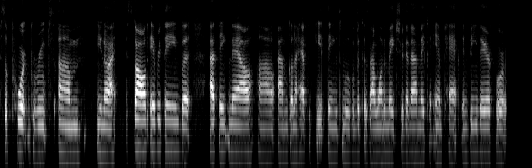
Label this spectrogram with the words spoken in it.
support groups. Um, you know, I stalled everything, but I think now uh, I'm going to have to get things moving because I want to make sure that I make an impact and be there for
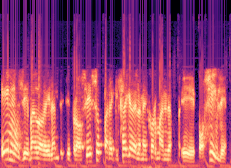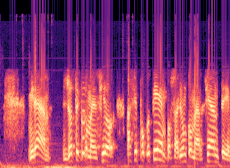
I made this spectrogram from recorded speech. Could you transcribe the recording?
hemos llevado adelante este proceso para que salga de la mejor manera eh, posible. Mira, yo estoy convencido, hace poco tiempo salió un comerciante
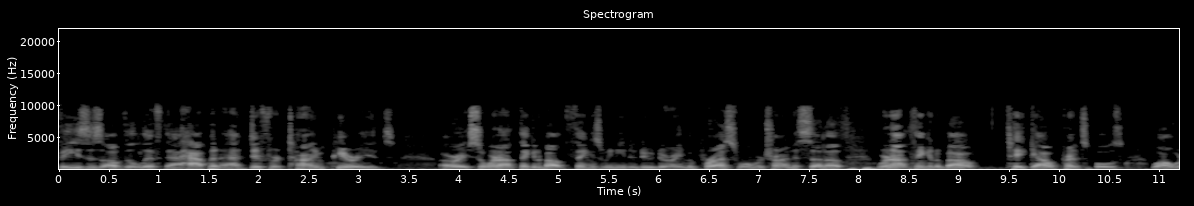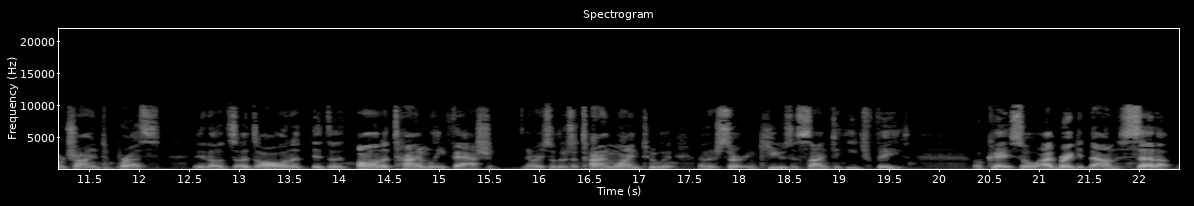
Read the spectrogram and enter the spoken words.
phases of the lift that happen at different time periods. All right, so we're not thinking about things we need to do during the press when we're trying to set up. We're not thinking about takeout principles while we're trying to press. You know, it's it's all in a it's a all in a timely fashion. All right, so there's a timeline to it, and there's certain cues assigned to each phase. Okay, so I break it down to setup.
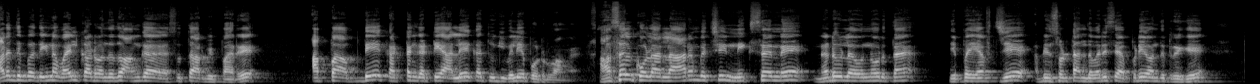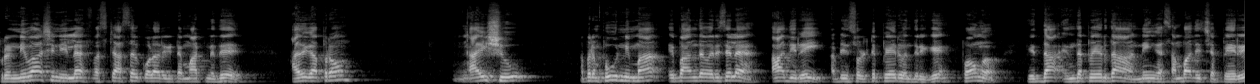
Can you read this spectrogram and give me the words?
அடுத்து பார்த்தீங்கன்னா வயல் கார்டு வந்ததும் அங்கே சுற்ற ஆரம்பிப்பார். அப்போ அப்படியே கட்டம் கட்டி அலேக்கா தூக்கி வெளியே போட்டுருவாங்க. அசல் கோளாறுல ஆரம்பிச்சு நிக்சன்னு நடுவில் இன்னொருத்தன் இப்போ எஃப்ஜே அப்படின்னு சொல்லிட்டு அந்த வரிசை அப்படியே வந்துட்டு இருக்கு அப்புறம் நிவாஷினியில் ஃபஸ்ட்டு அசல் கோளாறு கிட்ட மாட்டினது. அதுக்கப்புறம் ஐஷு அப்புறம் பூர்ணிமா இப்போ அந்த வரிசையில் ஆதிரை அப்படின்னு சொல்லிட்டு பேர் வந்திருக்கு. போங்க இதுதான் இந்த பேர் தான் நீங்கள் சம்பாதிச்ச பேர்.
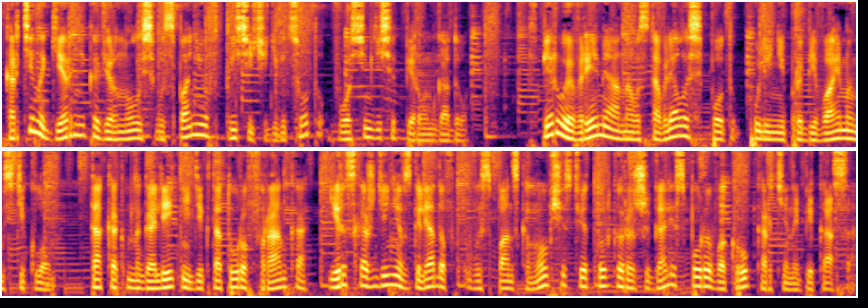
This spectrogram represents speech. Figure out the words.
Картина Герника вернулась в Испанию в 1981 году. В первое время она выставлялась под пуленепробиваемым стеклом, так как многолетняя диктатура Франка и расхождение взглядов в испанском обществе только разжигали споры вокруг картины Пикассо.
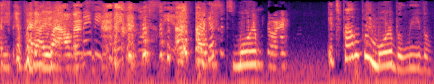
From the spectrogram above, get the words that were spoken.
Dany, Give the Dany flowers. maybe maybe we'll see I, it. I guess it's more. It's probably more believable.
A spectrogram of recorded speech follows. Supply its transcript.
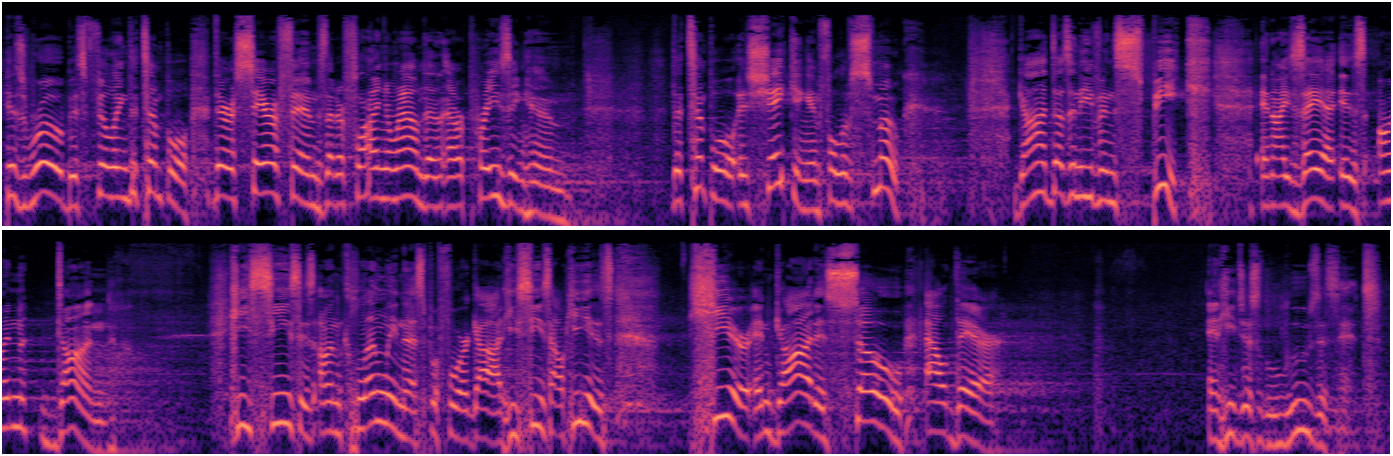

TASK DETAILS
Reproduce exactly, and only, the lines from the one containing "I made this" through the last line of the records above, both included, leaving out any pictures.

REPLY TO THE TASK
I made this spectrogram from recorded speech. Could you transcribe the recording?
hemos llevado adelante este proceso para que salga de la mejor manera eh, posible. Mira, yo estoy convencido, hace poco tiempo salió un comerciante
Read the spectrogram and enter the spoken words.
phases of the lift that happen at different time periods. All right, so we're not thinking about things we need to do during the press when we're trying to set up. We're not thinking about takeout principles while we're trying to press. You know, it's it's all in a it's a all in a timely fashion. All right, so there's a timeline to it, and there's certain cues assigned to each phase. Okay, so I break it down to setup.
Can you read this spectrogram and give me the words?
அடுத்து பார்த்தீங்கன்னா வயல் கார்டு வந்ததும் அங்கே சுற்ற ஆரம்பிப்பார். அப்போ அப்படியே கட்டம் கட்டி அலேக்கா தூக்கி வெளியே போட்டுருவாங்க. அசல் கோளாறுல ஆரம்பிச்சு நிக்சன்னு நடுவில் இன்னொருத்தன் இப்போ எஃப்ஜே அப்படின்னு சொல்லிட்டு அந்த வரிசை அப்படியே வந்துட்டு இருக்கு அப்புறம் நிவாஷினியில் ஃபஸ்ட்டு அசல் கோளாறு கிட்ட மாட்டினது. அதுக்கப்புறம் ஐஷு அப்புறம் பூர்ணிமா இப்போ அந்த வரிசையில் ஆதிரை அப்படின்னு சொல்லிட்டு பேர் வந்திருக்கு. போங்க இதுதான் இந்த பேர் தான் நீங்கள் சம்பாதிச்ச பேர்.
This spectrogram represents speech. Figure out the words.
Картина Герника вернулась в Испанию в 1981 году. В первое время она выставлялась под пуленепробиваемым стеклом, так как многолетняя диктатура Франка и расхождение взглядов в испанском обществе только разжигали споры вокруг картины Пикассо.
From the spectrogram above, get the words that were spoken.
Dany, Give the Dany flowers. maybe maybe we'll see I, it. I guess it's more. It's probably more believable.
A spectrogram of recorded speech follows. Supply its transcript.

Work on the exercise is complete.